[Stored data entries]
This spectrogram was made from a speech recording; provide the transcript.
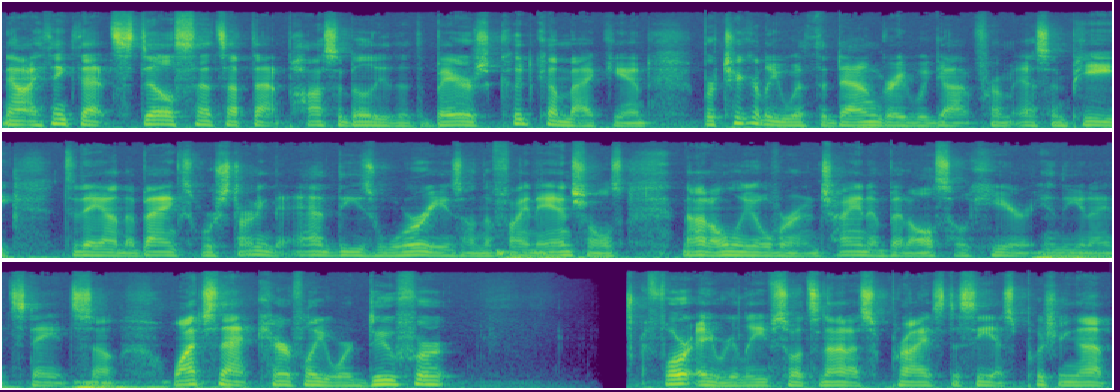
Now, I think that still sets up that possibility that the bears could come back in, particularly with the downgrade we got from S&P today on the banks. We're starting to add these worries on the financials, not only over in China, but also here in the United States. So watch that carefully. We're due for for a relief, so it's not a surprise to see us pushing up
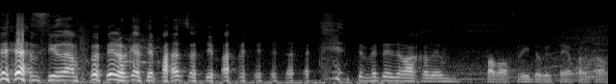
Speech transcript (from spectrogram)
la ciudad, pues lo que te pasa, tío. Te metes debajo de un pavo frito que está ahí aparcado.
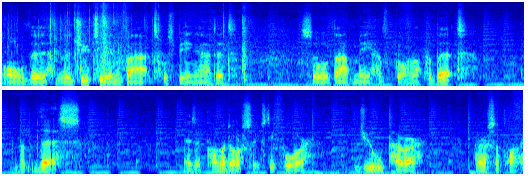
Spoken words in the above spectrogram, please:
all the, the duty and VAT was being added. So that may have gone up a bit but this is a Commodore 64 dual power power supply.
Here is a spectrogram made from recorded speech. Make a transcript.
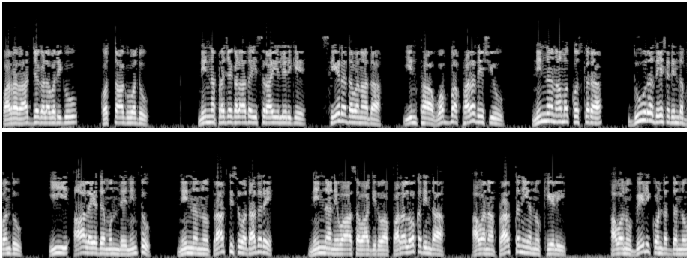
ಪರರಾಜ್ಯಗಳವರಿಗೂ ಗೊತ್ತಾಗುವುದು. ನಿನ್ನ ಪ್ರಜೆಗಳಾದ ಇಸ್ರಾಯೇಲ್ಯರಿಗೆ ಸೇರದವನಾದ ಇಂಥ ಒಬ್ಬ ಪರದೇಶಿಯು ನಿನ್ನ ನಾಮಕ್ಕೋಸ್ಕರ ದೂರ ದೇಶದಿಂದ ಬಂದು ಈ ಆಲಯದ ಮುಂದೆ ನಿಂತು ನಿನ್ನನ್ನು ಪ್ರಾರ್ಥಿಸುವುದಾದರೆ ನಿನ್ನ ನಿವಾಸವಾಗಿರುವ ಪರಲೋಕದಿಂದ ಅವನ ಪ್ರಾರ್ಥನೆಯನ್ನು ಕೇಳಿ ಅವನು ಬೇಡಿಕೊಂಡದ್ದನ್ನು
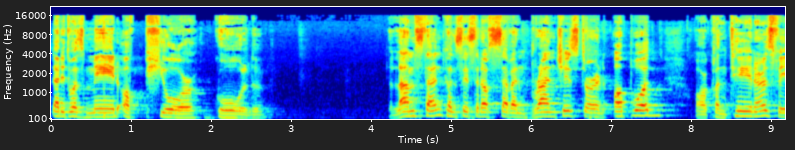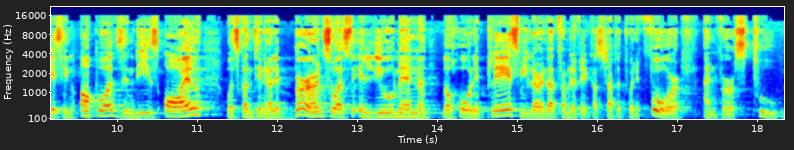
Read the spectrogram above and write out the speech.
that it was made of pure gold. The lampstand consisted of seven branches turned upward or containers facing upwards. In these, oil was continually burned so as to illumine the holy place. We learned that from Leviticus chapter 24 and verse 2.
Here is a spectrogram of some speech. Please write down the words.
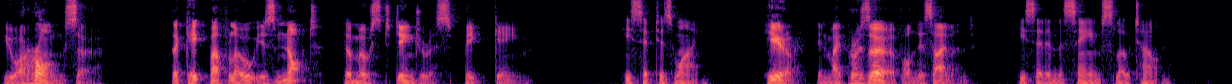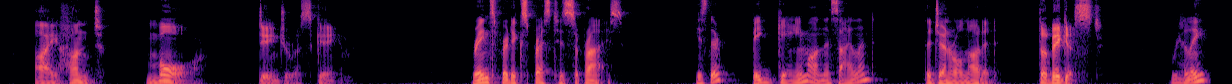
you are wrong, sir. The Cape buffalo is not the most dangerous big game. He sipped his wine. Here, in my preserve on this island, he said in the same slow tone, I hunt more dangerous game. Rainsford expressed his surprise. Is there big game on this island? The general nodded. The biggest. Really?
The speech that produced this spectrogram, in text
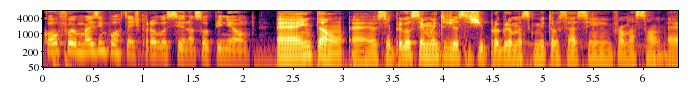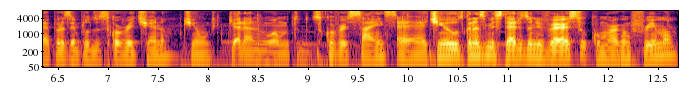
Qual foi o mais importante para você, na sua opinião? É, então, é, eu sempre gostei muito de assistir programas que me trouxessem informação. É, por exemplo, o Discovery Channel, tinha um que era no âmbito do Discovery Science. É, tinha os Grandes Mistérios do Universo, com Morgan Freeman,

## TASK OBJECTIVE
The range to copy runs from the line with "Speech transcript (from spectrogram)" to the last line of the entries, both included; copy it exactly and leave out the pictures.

## WORKED SOLUTION
Speech transcript (from spectrogram)
la ciudad, pues lo que te pasa, tío. Te metes debajo de un pavo frito que está ahí aparcado.
Spoken words in the above spectrogram, please:
all the, the duty and VAT was being added. So that may have gone up a bit but this is a Commodore 64 dual power power supply.
Here is a spectrogram made from recorded speech. Make a transcript.
ಪರರಾಜ್ಯಗಳವರಿಗೂ ಗೊತ್ತಾಗುವುದು. ನಿನ್ನ ಪ್ರಜೆಗಳಾದ ಇಸ್ರಾಯೇಲ್ಯರಿಗೆ ಸೇರದವನಾದ ಇಂಥ ಒಬ್ಬ ಪರದೇಶಿಯು ನಿನ್ನ ನಾಮಕ್ಕೋಸ್ಕರ ದೂರ ದೇಶದಿಂದ ಬಂದು ಈ ಆಲಯದ ಮುಂದೆ ನಿಂತು ನಿನ್ನನ್ನು ಪ್ರಾರ್ಥಿಸುವುದಾದರೆ ನಿನ್ನ ನಿವಾಸವಾಗಿರುವ ಪರಲೋಕದಿಂದ ಅವನ ಪ್ರಾರ್ಥನೆಯನ್ನು ಕೇಳಿ ಅವನು ಬೇಡಿಕೊಂಡದ್ದನ್ನು
Read the spectrogram above and write out the speech.
that it was made of pure gold. The lampstand consisted of seven branches turned upward or containers facing upwards. In these, oil was continually burned so as to illumine the holy place. We learned that from Leviticus chapter 24 and verse 2.
Here is a spectrogram of some speech. Please write down the words.
you are wrong, sir. The Cape buffalo is not the most dangerous big game. He sipped his wine. Here, in my preserve on this island, he said in the same slow tone, I hunt more dangerous game. Rainsford expressed his surprise. Is there big game on this island? The general nodded. The biggest. Really?
The speech that produced this spectrogram, in text
Qual foi o mais importante para você, na sua opinião? É, então, é, eu sempre gostei muito de assistir programas que me trouxessem informação. É, por exemplo, o Discovery Channel, tinha um que era no âmbito do Discovery Science. É, tinha os Grandes Mistérios do Universo, com Morgan Freeman,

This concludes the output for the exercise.